**Aim of the exercise**
Repeat the entire listing exactly as written.

**Recorded data**
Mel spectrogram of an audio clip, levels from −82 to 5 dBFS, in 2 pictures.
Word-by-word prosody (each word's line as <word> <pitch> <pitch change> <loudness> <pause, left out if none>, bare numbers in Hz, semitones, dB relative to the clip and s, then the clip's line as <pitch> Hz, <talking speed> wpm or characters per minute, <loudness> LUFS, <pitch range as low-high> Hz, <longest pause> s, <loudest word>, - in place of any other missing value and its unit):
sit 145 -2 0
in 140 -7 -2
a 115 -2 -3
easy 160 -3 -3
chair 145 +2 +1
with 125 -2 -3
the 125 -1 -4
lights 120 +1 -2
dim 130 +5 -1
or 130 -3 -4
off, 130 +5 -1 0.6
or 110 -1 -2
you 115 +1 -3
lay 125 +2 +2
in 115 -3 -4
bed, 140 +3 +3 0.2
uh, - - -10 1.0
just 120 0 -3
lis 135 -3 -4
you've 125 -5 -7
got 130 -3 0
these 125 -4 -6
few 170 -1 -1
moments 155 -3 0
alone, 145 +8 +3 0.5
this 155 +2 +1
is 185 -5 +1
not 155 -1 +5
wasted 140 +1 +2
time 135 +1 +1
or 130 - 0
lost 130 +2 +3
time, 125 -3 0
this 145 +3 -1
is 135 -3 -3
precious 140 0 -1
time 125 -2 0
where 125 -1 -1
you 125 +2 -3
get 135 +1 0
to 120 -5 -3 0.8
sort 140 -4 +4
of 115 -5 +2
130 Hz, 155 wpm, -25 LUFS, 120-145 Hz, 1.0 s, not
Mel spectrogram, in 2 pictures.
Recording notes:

**Reply**
Mel spectrogram of an audio clip, levels from −82 to 5 dBFS, in 2 pictures.
Word-by-word prosody (each word's line as <word> <pitch> <pitch change> <loudness> <pause, left out if none>, bare numbers in Hz, semitones, dB relative to the clip and s, then the clip's line as <pitch> Hz, <talking speed> wpm or characters per minute, <loudness> LUFS, <pitch range as low-high> Hz, <longest pause> s, <loudest word>, - in place of any other missing value and its unit):
sit 145 -2 0
in 140 -7 -2
a 115 -2 -3
easy 160 -3 -3
chair 145 +2 +1
with 125 -2 -3
the 125 -1 -4
lights 120 +1 -2
dim 130 +5 -1
or 130 -3 -4
off, 130 +5 -1 0.6
or 110 -1 -2
you 115 +1 -3
lay 125 +2 +2
in 115 -3 -4
bed, 140 +3 +3 0.2
uh, - - -10 1.0
just 120 0 -3
lis 135 -3 -4
you've 125 -5 -7
got 130 -3 0
these 125 -4 -6
few 170 -1 -1
moments 155 -3 0
alone, 145 +8 +3 0.5
this 155 +2 +1
is 185 -5 +1
not 155 -1 +5
wasted 140 +1 +2
time 135 +1 +1
or 130 - 0
lost 130 +2 +3
time, 125 -3 0
this 145 +3 -1
is 135 -3 -3
precious 140 0 -1
time 125 -2 0
where 125 -1 -1
you 125 +2 -3
get 135 +1 0
to 120 -5 -3 0.8
sort 140 -4 +4
of 115 -5 +2
130 Hz, 155 wpm, -25 LUFS, 120-145 Hz, 1.0 s, not
Mel spectrogram, in 2 pictures.
Recording notes:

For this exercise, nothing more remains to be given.